(Items listed in a dataset)
........
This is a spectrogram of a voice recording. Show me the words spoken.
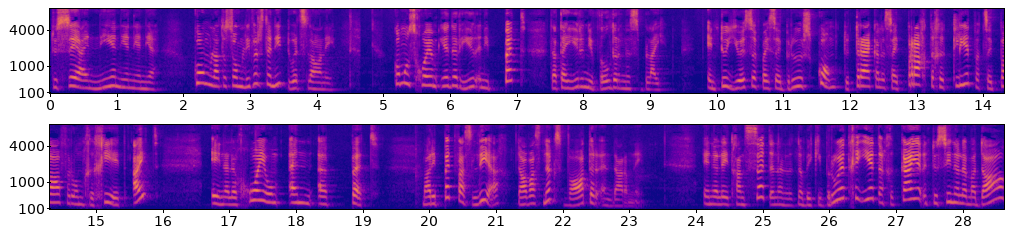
toe sê hy, nee, nee, nee, nee, kom, laat ons om lieverste nie doodslaan nie. Kom ons gooi hom eerder hier in die put, dat hy hier in die wildernis bly. En toe Joosef by sy broers kom, toe trek hulle sy prachtige kleed wat sy pa vir hom gegee het uit, en hulle gooi hom in een put. maar die put was leeg, daar was niks water in daarom nie. En hulle het gaan sit en hulle het nou bykie brood geëet en gekeier en toe sien hulle, maar daar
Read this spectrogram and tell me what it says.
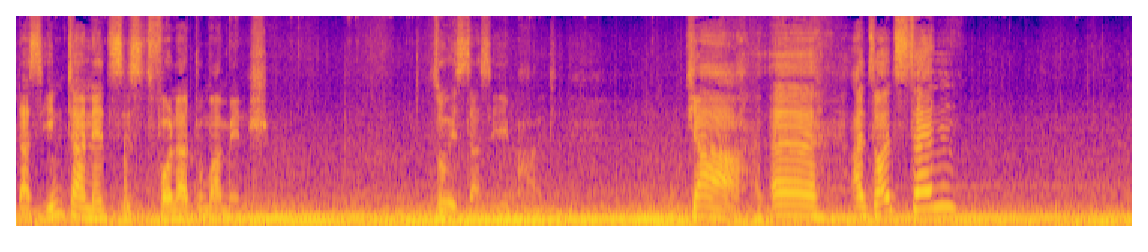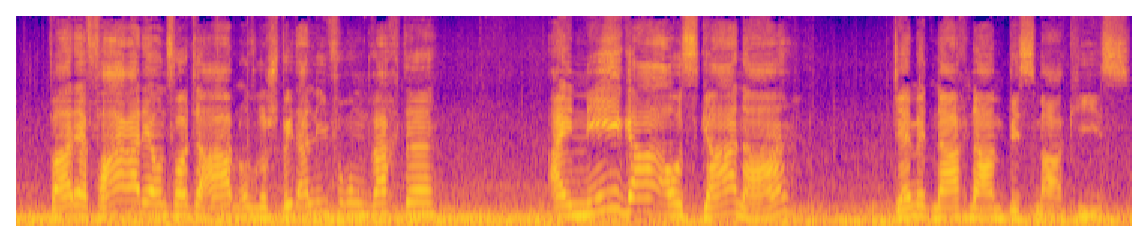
das Internet ist voller dummer Menschen. So ist das eben halt. Tja, äh, ansonsten war der Fahrer, der uns heute Abend unsere Spätanlieferung brachte, ein Neger aus Ghana, der mit Nachnamen Bismarck hieß.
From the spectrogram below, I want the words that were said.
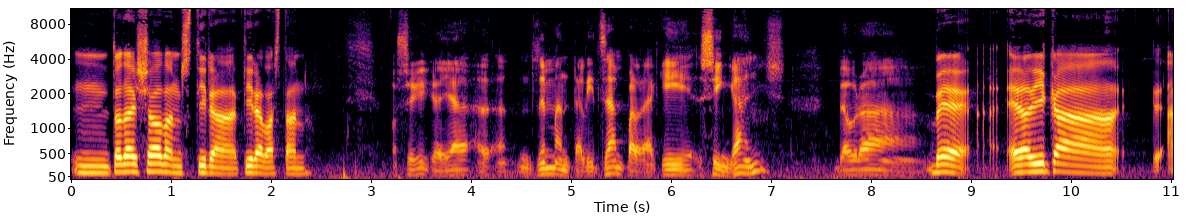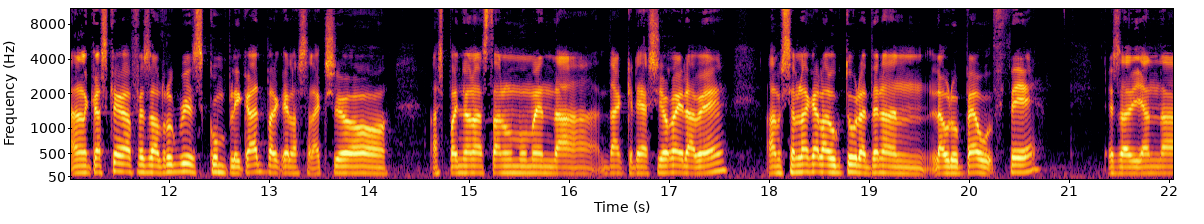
mm, tot això doncs tira, tira bastant. O sigui que ja eh, ens anem mentalitzant per d'aquí 5 anys veure... Bé, he de dir que en el cas que agafés el rugbi és complicat perquè la selecció espanyola està en un moment de, de creació gairebé. Em sembla que a l'octubre tenen l'europeu C, és a dir, han de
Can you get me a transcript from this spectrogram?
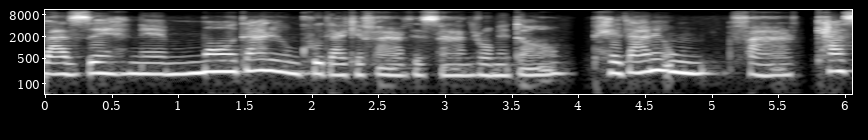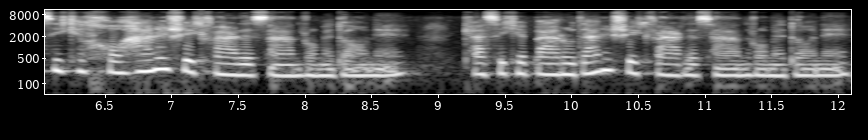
و ذهن مادر اون کودک فرد سندروم دان پدر اون فرد کسی که خواهرش یک فرد سندروم دانه کسی که برادرش یک فرد سندروم دانه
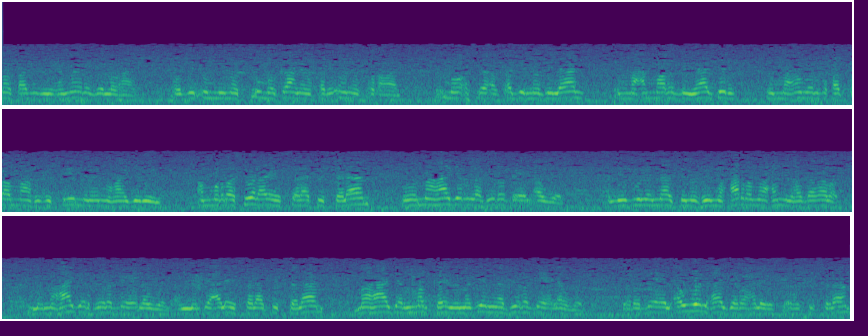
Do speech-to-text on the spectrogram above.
مصعب بن عمير رضي الله عنه. وابن ام مكتوم وكانوا يقرؤون القرآن. ثم قدم بلال ثم عمار بن ياسر ثم عمر بن الخطاب معه عشرين من المهاجرين. أما الرسول عليه الصلاة والسلام هو ما هاجر الا في ربيع الأول. اللي يقول الناس إنه في محرم وحمل هذا غلط. انما هاجر في ربيع الأول. النبي عليه الصلاة والسلام ما هاجر من مكة إلى المدينة الا في ربيع الأول. في ربيع الأول هاجر عليه الصلاة والسلام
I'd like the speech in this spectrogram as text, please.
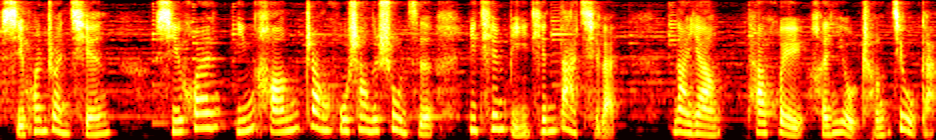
喜欢赚钱，喜欢银行账户上的数字一天比一天大起来，那样他会很有成就感。”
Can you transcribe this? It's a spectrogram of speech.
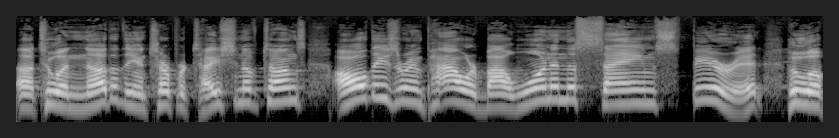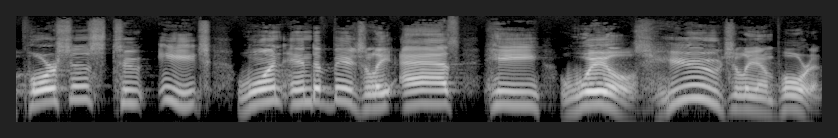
uh, to another, the interpretation of tongues. All these are empowered by one and the same Spirit who apportions to each one individually as he wills. Hugely important.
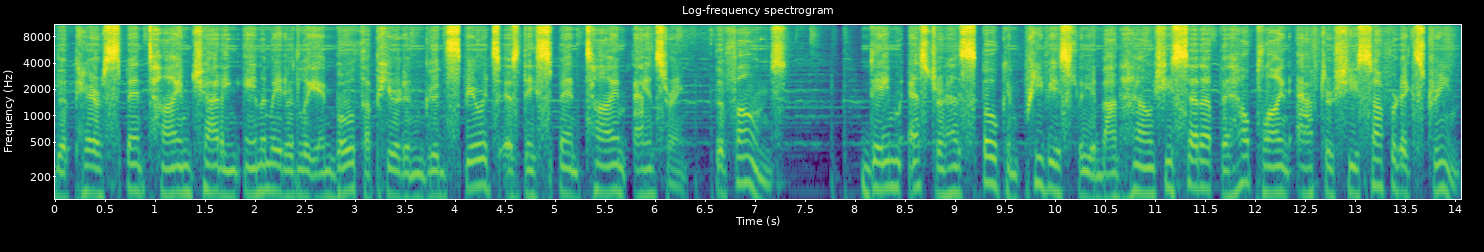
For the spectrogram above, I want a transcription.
The pair spent time chatting animatedly and both appeared in good spirits as they spent time answering the phones. Dame Esther has spoken previously about how she set up the helpline after she suffered extreme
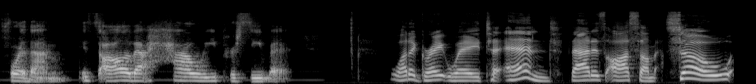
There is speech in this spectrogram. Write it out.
for them. It's all about how we perceive it. What a great way to end. That is awesome. So,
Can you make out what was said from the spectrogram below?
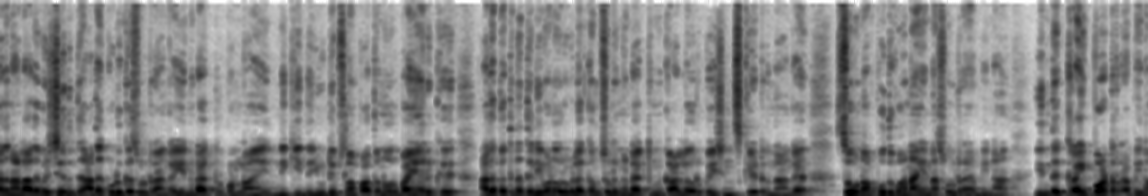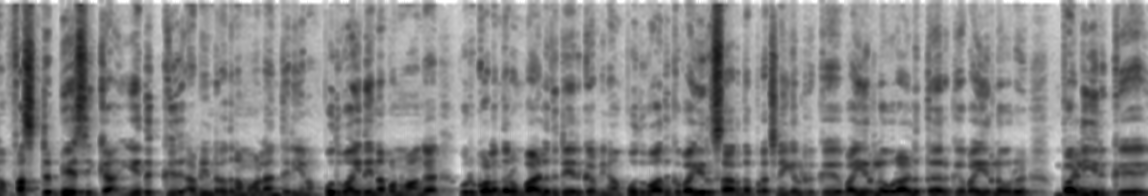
அதனால் அதை வச்சுருந்து அதை கொடுக்க சொல்கிறாங்க என்ன டாக்டர் பண்ணலாம்? இன்றைக்கி இந்த யூடியூப்ஸ்லாம் பார்த்தோன்னா ஒரு பயம் இருக்குது அதை பற்றின தெளிவான ஒரு விளக்கம் சொல்லுங்கள் டாக்டர்னு காலைல ஒரு பேஷண்ட்ஸ் கேட்டிருந்தாங்க. ஸோ நான் பொதுவாக நான் என்ன சொல்கிறேன் அப்படின்னா இந்த கிரைப் வாட்டர் அப்படின்னா ஃபஸ்ட்டு பேசிக்காக எதுக்கு அப்படின்றது நம்ம எல்லாம் தெரியணும். பொதுவாக இது என்ன பண்ணுவாங்க? ஒரு குழந்தை ரொம்ப அழுதுகிட்டே இருக்குது அப்படின்னா பொதுவாக அதுக்கு வயிறு சார்ந்த பிரச்சனைகள் இருக்குது வயிறில் ஒரு அழுத்தம் இருக்குது வயிறில் ஒரு வலி இருக்குது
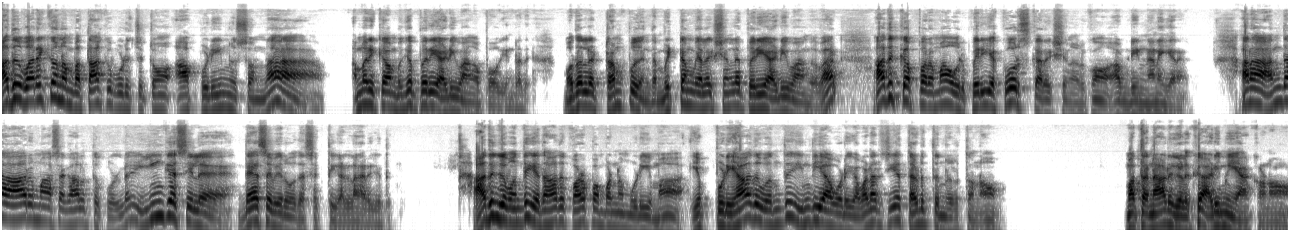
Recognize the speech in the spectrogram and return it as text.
அது வரைக்கும் நம்ம தாக்கு பிடிச்சிட்டோம் அப்படின்னு சொன்னால் அமெரிக்கா மிகப்பெரிய அடி வாங்க போகின்றது. முதல்ல ட்ரம்ப் இந்த மிட்டம் எலெக்ஷனில் பெரிய அடி வாங்குவார். அதுக்கப்புறமா ஒரு பெரிய கோர்ஸ் கரெக்ஷன் இருக்கும் அப்படின்னு நினைக்கிறேன். ஆனால் அந்த ஆறு மாத காலத்துக்குள்ளே இங்கே சில தேச விரோத சக்திகள்லாம் இருக்குது. அதுங்க வந்து ஏதாவது குழப்பம் பண்ண முடியுமா? எப்படியாவது வந்து இந்தியாவுடைய வளர்ச்சியை தடுத்து நிறுத்தணும். மற்ற நாடுகளுக்கு அடிமையாக்கணும்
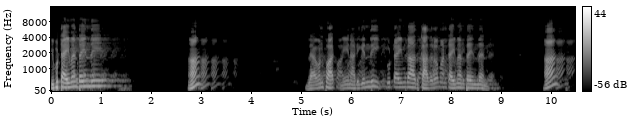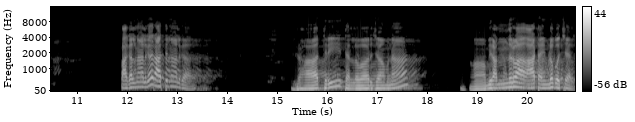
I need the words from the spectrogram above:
ఇప్పుడు టైం ఎంత అయింది లెవెన్ ఫార్టీ నేను అడిగింది ఇప్పుడు టైం కాదు కథలో మన టైం ఎంత అయిందని పగల నాలుగా రాత్రి నాలుగా? రాత్రి తెల్లవారుజామున మీరందరూ ఆ- ఆ టైంలోకి వచ్చారు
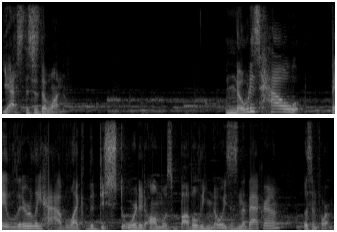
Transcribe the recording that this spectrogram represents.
Yes, this is the one. Notice how they literally have like the distorted, almost bubbly noises in the background. Listen for them.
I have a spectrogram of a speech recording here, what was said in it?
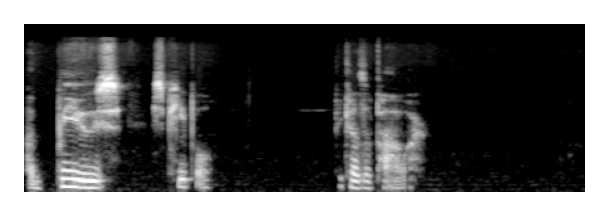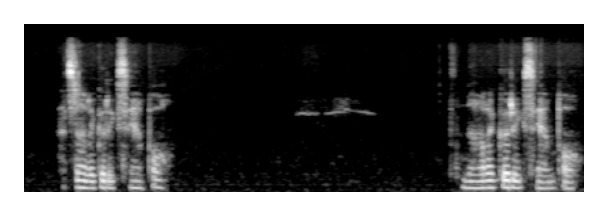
abuse his people because of power? That's not a good example. It's not a good example.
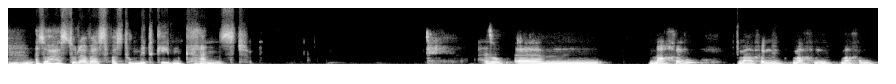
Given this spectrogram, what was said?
Mhm. Also hast du da was, was du mitgeben kannst? Also ähm, machen, machen, machen, machen.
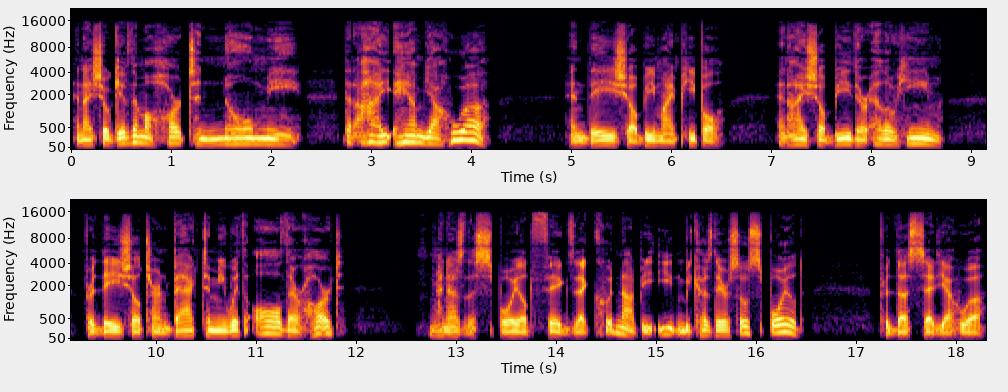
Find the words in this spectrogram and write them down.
And I shall give them a heart to know me, that I am Yahuwah. And they shall be my people, and I shall be their Elohim, for they shall turn back to me with all their heart. And as the spoiled figs that could not be eaten because they are so spoiled, for thus said Yahuwah,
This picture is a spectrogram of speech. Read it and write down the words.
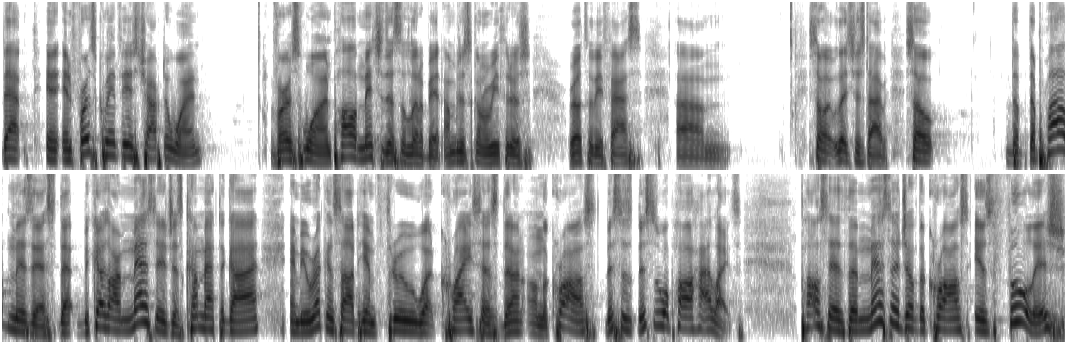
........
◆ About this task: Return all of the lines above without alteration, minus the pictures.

◆ Exercise output:
This is a spectrogram of a voice recording. Show me the words spoken.
toe sê hy, nee, nee, nee, nee, kom, laat ons om lieverste nie doodslaan nie. Kom ons gooi hom eerder hier in die put, dat hy hier in die wildernis bly. En toe Joosef by sy broers kom, toe trek hulle sy prachtige kleed wat sy pa vir hom gegee het uit, en hulle gooi hom in een put. maar die put was leeg, daar was niks water in daarom nie. En hulle het gaan sit en hulle het nou bykie brood geëet en gekeier en toe sien hulle, maar daar
Read this spectrogram and tell me what it says.
das Internet ist voller dummer Menschen. So ist das eben halt. Tja, äh, ansonsten war der Fahrer, der uns heute Abend unsere Spätanlieferung brachte, ein Neger aus Ghana, der mit Nachnamen Bismarck hieß.
From the spectrogram below, I want the words that were said.
mm, tot això doncs tira, tira bastant. O sigui que ja eh, ens anem mentalitzant per d'aquí 5 anys veure... Bé, he de dir que en el cas que agafés el rugbi és complicat perquè la selecció espanyola està en un moment de, de creació gairebé. Em sembla que a l'octubre tenen l'europeu C, és a dir, han de
Can you get me a transcript from this spectrogram?
و ذهن مادر اون کودک فرد سندروم دان پدر اون فرد کسی که خواهرش یک فرد سندروم دانه کسی که برادرش یک فرد سندروم دانه
Do speech-to-text on the spectrogram above.
مصعب بن عمير رضي الله عنه. وابن ام مكتوم وكانوا يقرؤون القرآن. ثم قدم بلال ثم عمار بن ياسر ثم عمر بن الخطاب معه عشرين من المهاجرين. أما الرسول عليه الصلاة والسلام هو ما هاجر الا في ربيع الأول. اللي يقول الناس إنه في محرم وحمل هذا غلط. انما هاجر في ربيع الأول. النبي عليه الصلاة والسلام ما هاجر من مكة إلى المدينة الا في ربيع الأول. في ربيع الأول هاجر عليه الصلاة والسلام
I'd like the speech in this spectrogram as text, please.
喜欢赚钱，喜欢银行账户上的数字一天比一天大起来，那样他会很有成就感。”
Can you transcribe this? It's a spectrogram of speech.
uh, to another, the interpretation of tongues. All these are empowered by one and the same Spirit who apportions to each one individually as he wills. Hugely important.
For the spectrogram above, I want a transcription.
The pair spent time chatting animatedly and both appeared in good spirits as they spent time answering the phones. Dame Esther has spoken previously about how she set up the helpline after she suffered extreme
There is speech in this spectrogram. Write it out.
for them. It's all about how we perceive it. What a great way to end. That is awesome. So,
Can you make out what was said from the spectrogram below?
அதனால் அதை வச்சுருந்து அதை கொடுக்க சொல்கிறாங்க என்ன டாக்டர் பண்ணலாம்? இன்றைக்கி இந்த யூடியூப்ஸ்லாம் பார்த்தோன்னா ஒரு பயம் இருக்குது அதை பற்றின தெளிவான ஒரு விளக்கம் சொல்லுங்கள் டாக்டர்னு காலைல ஒரு பேஷண்ட்ஸ் கேட்டிருந்தாங்க. ஸோ நான் பொதுவாக நான் என்ன சொல்கிறேன் அப்படின்னா இந்த கிரைப் வாட்டர் அப்படின்னா ஃபஸ்ட்டு பேசிக்காக எதுக்கு அப்படின்றது நம்ம எல்லாம் தெரியணும். பொதுவாக இது என்ன பண்ணுவாங்க? ஒரு குழந்தை ரொம்ப அழுதுகிட்டே இருக்குது அப்படின்னா பொதுவாக அதுக்கு வயிறு சார்ந்த பிரச்சனைகள் இருக்குது வயிறில் ஒரு அழுத்தம் இருக்குது வயிறில் ஒரு வலி இருக்குது
Recognize the speech in the spectrogram and return it as text.
அது வரைக்கும் நம்ம தாக்கு பிடிச்சிட்டோம் அப்படின்னு சொன்னால் அமெரிக்கா மிகப்பெரிய அடி வாங்க போகின்றது. முதல்ல ட்ரம்ப் இந்த மிட்டம் எலெக்ஷனில் பெரிய அடி வாங்குவார். அதுக்கப்புறமா ஒரு பெரிய கோர்ஸ் கரெக்ஷன் இருக்கும் அப்படின்னு நினைக்கிறேன். ஆனால் அந்த ஆறு மாத காலத்துக்குள்ளே இங்கே சில தேச விரோத சக்திகள்லாம் இருக்குது. அதுங்க வந்து ஏதாவது குழப்பம் பண்ண முடியுமா? எப்படியாவது வந்து இந்தியாவுடைய வளர்ச்சியை தடுத்து நிறுத்தணும். மற்ற நாடுகளுக்கு அடிமையாக்கணும்
I need the words from the spectrogram above:
ఇప్పుడు టైం ఎంత అయింది లెవెన్ ఫార్టీ నేను అడిగింది ఇప్పుడు టైం కాదు కథలో మన టైం ఎంత అయిందని పగల నాలుగా రాత్రి నాలుగా? రాత్రి తెల్లవారుజామున మీరందరూ ఆ- ఆ టైంలోకి వచ్చారు
Transcribe the recording that this spectrogram represents.
Yes, this is the one. Notice how they literally have like the distorted, almost bubbly noises in the background. Listen for them.
I have a spectrogram of a speech recording here, what was said in it?
abuse his people because of power? That's not a good example. It's not a good example.
Given this spectrogram, what was said?
Mhm. Also hast du da was, was du mitgeben kannst? Also ähm, machen, machen, machen, machen.
Find the words in this spectrogram and write them down.
And I shall give them a heart to know me, that I am Yahuwah. And they shall be my people, and I shall be their Elohim, for they shall turn back to me with all their heart. And as the spoiled figs that could not be eaten because they are so spoiled, for thus said Yahuwah,
This picture is a spectrogram of speech. Read it and write down the words.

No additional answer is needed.